## What the task requires
Show every line below where "levels" can be found.

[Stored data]

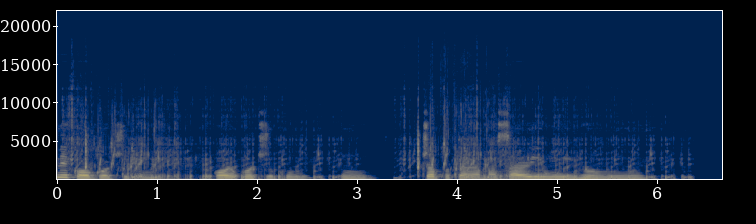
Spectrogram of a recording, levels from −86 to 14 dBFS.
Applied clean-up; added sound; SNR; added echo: neural mask model RNNoise.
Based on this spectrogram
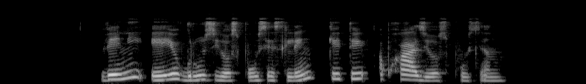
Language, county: Lithuanian, Vilnius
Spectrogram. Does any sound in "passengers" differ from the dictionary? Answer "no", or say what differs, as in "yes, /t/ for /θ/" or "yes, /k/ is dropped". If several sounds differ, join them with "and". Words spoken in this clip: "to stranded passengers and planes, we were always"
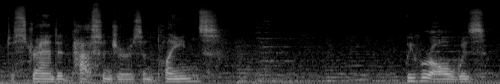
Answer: no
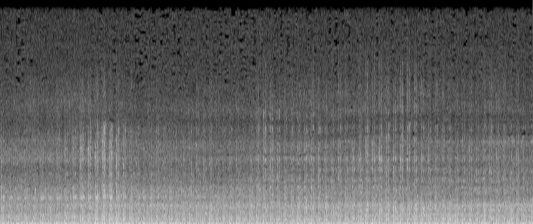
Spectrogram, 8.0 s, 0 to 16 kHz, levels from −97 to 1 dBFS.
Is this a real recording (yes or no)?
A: yes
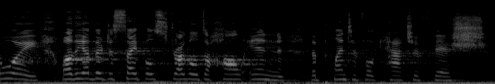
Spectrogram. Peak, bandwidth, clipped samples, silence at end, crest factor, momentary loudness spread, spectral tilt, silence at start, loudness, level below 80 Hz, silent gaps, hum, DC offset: -20 dBFS; 16.5 kHz; under 0.1%; 0 s; 22 dB; 13 LU; -1 dB/octave; 0 s; -42 LUFS; -52 dBFS; none; none; under 0.1%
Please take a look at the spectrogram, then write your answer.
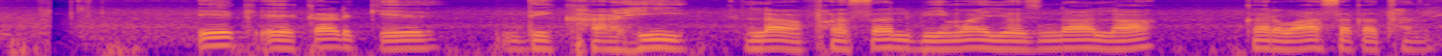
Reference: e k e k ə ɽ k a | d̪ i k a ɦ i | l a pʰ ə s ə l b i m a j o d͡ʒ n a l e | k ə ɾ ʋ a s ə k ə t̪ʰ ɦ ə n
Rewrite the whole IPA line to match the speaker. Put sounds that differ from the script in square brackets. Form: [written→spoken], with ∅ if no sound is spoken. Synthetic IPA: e k e k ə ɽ k [a→e] | d̪ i [k→kʰ] a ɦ i | l a pʰ ə s ə l b i m a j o d͡ʒ n a l [e→a] | k ə ɾ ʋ a s ə k ə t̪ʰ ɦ ə n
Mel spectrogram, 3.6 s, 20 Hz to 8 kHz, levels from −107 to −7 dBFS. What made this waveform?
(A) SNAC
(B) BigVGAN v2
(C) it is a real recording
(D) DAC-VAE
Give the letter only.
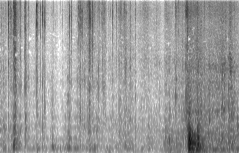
C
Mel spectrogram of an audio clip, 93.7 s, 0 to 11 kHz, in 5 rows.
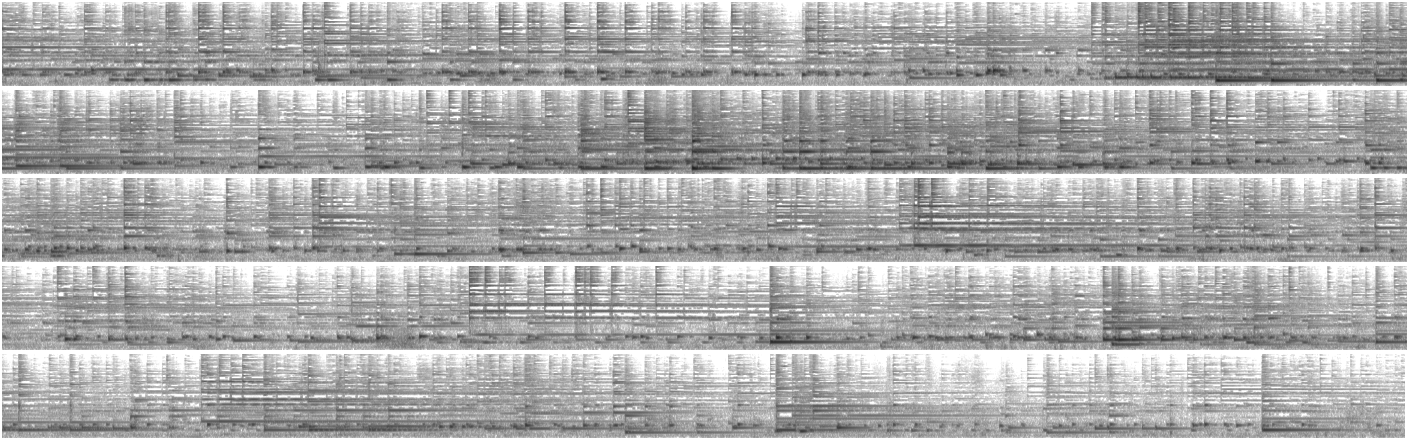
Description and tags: BreitenfeldCH120724 CA
Close-range atmo of the little swiss mountain village of Breitenfeld. The cows have come down from pasture and are standing at the gated bridge to the village, waiting to be let in to be milked.
Recorded with a Zoom H2 at 90° dispersion.
alpine, close-range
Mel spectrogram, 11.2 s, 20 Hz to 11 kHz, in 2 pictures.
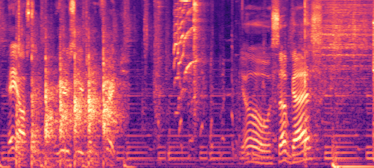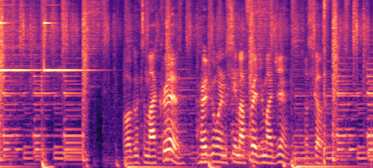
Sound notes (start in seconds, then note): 0.2 knocking; 3.1 door creaks; 4.7 upbeat music; 5.6 ding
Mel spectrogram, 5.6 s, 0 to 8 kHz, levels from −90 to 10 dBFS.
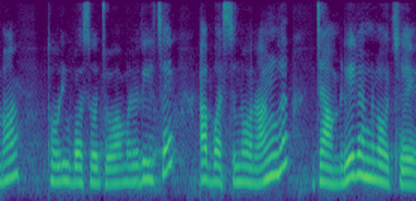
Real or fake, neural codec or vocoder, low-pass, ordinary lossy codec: fake; codec, 16 kHz, 1 kbps, FreqCodec, larger model; none; none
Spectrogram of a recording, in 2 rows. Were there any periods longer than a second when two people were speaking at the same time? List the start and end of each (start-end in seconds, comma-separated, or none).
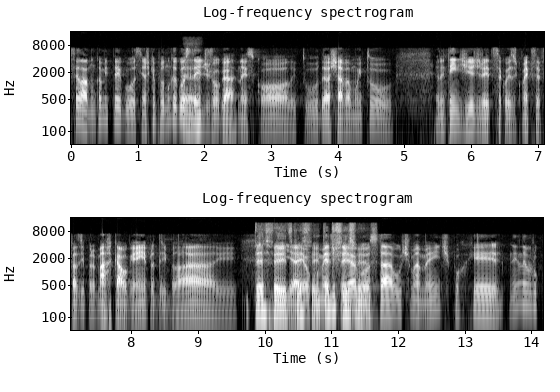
10.2-11.7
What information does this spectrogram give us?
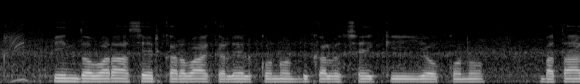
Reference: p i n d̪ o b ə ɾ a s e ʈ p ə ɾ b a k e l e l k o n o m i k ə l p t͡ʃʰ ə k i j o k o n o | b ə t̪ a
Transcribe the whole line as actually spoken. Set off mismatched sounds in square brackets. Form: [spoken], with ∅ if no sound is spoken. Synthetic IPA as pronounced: p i n d̪ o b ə ɾ a s e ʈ [k] ə ɾ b a k e l e l k o n o [b] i k ə l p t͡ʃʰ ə k i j o k o n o | b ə t̪ a

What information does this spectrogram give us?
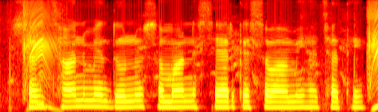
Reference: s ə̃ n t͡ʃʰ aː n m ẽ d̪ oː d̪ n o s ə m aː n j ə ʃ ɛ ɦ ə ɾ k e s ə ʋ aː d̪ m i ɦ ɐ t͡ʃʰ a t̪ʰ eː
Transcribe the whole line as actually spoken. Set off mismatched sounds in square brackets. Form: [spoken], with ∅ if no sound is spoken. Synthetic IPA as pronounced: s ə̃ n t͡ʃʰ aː n m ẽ d̪ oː [∅] n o s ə m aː n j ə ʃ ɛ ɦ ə ɾ k e s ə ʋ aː [∅] m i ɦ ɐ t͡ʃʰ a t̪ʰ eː

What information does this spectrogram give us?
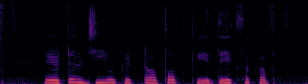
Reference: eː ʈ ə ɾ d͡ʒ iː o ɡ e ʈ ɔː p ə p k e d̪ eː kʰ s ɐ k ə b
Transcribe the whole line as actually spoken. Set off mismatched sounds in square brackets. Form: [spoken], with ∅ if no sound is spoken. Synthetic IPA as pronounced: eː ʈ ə [l] d͡ʒ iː o [k] e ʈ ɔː p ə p k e d̪ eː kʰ s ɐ k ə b

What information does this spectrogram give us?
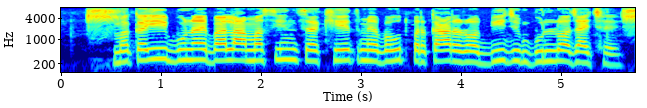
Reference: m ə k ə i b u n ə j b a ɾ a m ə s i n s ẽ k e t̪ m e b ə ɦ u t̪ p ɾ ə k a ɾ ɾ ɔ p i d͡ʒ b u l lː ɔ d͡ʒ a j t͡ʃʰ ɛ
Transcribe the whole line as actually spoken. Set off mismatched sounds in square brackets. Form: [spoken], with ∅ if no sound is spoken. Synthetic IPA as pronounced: m ə k ə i b u n ə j b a [l] a m ə s i n s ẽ [kʰ] e t̪ m e b ə ɦ u t̪ p ɾ ə k a ɾ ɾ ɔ [b] i d͡ʒ b u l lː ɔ d͡ʒ a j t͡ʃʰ ɛ

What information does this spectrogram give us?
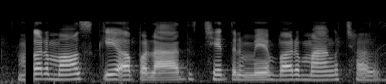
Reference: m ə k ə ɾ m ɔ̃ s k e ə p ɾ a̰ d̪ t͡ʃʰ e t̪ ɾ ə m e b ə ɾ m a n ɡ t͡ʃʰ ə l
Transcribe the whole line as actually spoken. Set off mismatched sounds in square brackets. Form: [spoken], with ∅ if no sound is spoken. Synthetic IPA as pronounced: m ə [ɡ] ə ɾ m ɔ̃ s k e ə p ɾ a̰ d̪ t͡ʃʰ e t̪ ɾ ə m e b ə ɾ m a [ŋ] ɡ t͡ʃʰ ə l

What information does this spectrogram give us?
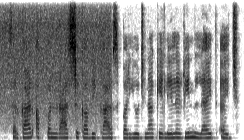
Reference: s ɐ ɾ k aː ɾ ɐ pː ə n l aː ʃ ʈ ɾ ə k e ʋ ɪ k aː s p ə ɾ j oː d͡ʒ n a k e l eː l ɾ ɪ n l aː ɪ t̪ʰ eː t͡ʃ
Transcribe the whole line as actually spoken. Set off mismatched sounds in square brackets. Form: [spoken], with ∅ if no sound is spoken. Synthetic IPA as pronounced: s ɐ ɾ k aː ɾ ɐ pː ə n [ɾ] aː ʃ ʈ ɾ ə k [a] ʋ ɪ k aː s p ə ɾ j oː d͡ʒ n a k e l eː l ɾ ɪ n l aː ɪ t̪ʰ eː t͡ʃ

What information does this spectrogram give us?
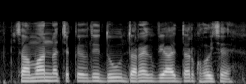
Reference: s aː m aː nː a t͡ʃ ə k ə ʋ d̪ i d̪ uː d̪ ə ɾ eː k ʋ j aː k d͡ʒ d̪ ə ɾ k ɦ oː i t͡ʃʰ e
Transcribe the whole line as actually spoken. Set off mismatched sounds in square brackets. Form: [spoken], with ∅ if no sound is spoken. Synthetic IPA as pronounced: s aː m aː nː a t͡ʃ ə k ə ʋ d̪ i d̪ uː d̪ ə ɾ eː k ʋ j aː [∅] d͡ʒ d̪ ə ɾ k ɦ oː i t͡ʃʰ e

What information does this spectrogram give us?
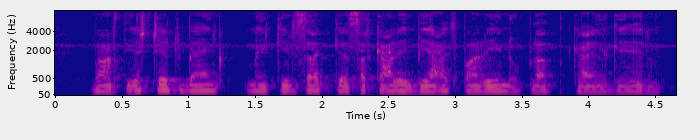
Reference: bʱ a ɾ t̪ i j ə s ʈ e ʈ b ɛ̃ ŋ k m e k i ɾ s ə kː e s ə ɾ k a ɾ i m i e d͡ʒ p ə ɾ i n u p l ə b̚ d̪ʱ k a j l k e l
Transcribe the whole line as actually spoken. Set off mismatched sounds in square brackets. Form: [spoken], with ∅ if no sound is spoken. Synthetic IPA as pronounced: bʱ a ɾ t̪ i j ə s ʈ e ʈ b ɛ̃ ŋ k m e k i ɾ s ə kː e s ə ɾ k a ɾ i [b] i [a] d͡ʒ p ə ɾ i n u p l ə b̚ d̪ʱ k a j l [ɡ] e l

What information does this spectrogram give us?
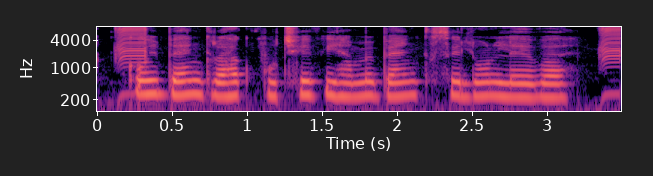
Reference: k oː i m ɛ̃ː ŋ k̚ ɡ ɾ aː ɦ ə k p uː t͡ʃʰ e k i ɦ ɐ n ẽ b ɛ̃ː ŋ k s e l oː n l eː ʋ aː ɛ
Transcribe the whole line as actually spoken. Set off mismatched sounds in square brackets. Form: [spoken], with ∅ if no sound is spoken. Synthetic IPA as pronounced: k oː i [b] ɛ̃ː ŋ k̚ ɡ ɾ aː ɦ ə k p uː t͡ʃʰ e k i ɦ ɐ [m] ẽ b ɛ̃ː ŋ k s e l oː n l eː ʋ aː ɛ

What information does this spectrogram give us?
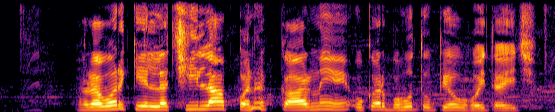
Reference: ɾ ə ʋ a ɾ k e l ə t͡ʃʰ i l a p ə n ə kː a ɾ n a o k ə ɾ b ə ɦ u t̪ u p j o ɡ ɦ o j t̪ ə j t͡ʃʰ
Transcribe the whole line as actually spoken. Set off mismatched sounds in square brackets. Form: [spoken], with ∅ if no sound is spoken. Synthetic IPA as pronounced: ɾ ə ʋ [ə] ɾ k e l ə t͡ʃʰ i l a p ə n ə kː a ɾ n [e] o k ə ɾ b ə ɦ u t̪ u p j o ɡ ɦ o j t̪ ə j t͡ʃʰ

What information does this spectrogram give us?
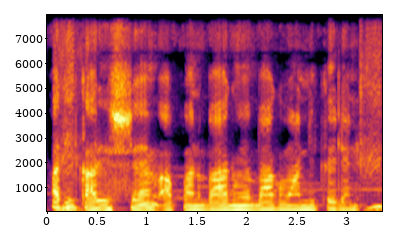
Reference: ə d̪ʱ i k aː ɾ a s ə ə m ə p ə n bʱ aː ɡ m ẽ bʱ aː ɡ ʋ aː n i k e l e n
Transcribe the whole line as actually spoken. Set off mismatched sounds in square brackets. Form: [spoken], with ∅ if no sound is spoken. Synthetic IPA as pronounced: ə d̪ʱ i k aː ɾ [i] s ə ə m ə p ə n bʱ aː ɡ m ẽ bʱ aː ɡ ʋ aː n i k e l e n

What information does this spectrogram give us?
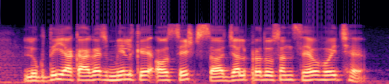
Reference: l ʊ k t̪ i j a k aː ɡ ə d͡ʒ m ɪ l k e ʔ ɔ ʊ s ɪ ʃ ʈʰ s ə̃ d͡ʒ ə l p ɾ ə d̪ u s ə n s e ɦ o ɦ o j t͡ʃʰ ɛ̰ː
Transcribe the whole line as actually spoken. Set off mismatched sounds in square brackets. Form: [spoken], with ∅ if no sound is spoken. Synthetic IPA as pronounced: l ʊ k [d̪] i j a k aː ɡ ə d͡ʒ m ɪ l k e ʔ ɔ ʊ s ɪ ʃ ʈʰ s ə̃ d͡ʒ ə l p ɾ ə d̪ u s ə n s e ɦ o ɦ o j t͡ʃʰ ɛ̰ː

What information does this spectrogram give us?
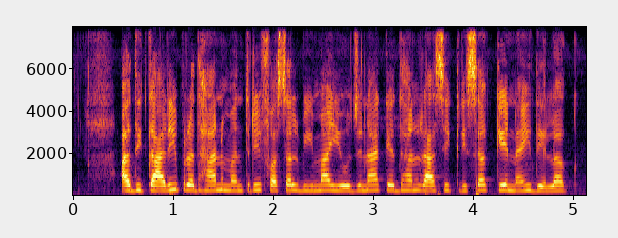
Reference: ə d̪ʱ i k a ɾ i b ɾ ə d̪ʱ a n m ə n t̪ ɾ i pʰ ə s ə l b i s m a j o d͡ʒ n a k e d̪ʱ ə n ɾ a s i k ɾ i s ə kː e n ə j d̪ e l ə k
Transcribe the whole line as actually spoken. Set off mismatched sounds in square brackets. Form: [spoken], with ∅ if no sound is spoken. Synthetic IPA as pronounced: ə d̪ʱ i k a ɾ i [p] ɾ ə d̪ʱ a n m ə n t̪ ɾ i pʰ ə s ə l b i [∅] m a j o d͡ʒ n a k e d̪ʱ ə n ɾ a s i k ɾ i s ə kː e n ə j d̪ e l ə k

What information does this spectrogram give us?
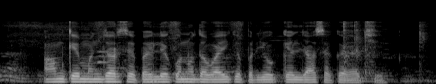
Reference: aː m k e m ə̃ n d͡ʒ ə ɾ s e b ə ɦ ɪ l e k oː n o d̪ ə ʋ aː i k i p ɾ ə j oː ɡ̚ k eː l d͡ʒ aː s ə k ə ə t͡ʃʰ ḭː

## Written solution
Spectrogram of a recording, levels from −86 to 14 dBFS.
Spectrogram, 8.0 s, 0 to 16 kHz, levels from −97 to 1 dBFS.
Mel spectrogram, 3.6 s, 20 Hz to 8 kHz, levels from −107 to −7 dBFS. What made this waveform?
Mel spectrogram, 5.6 s, 0 to 8 kHz, levels from −90 to 10 dBFS.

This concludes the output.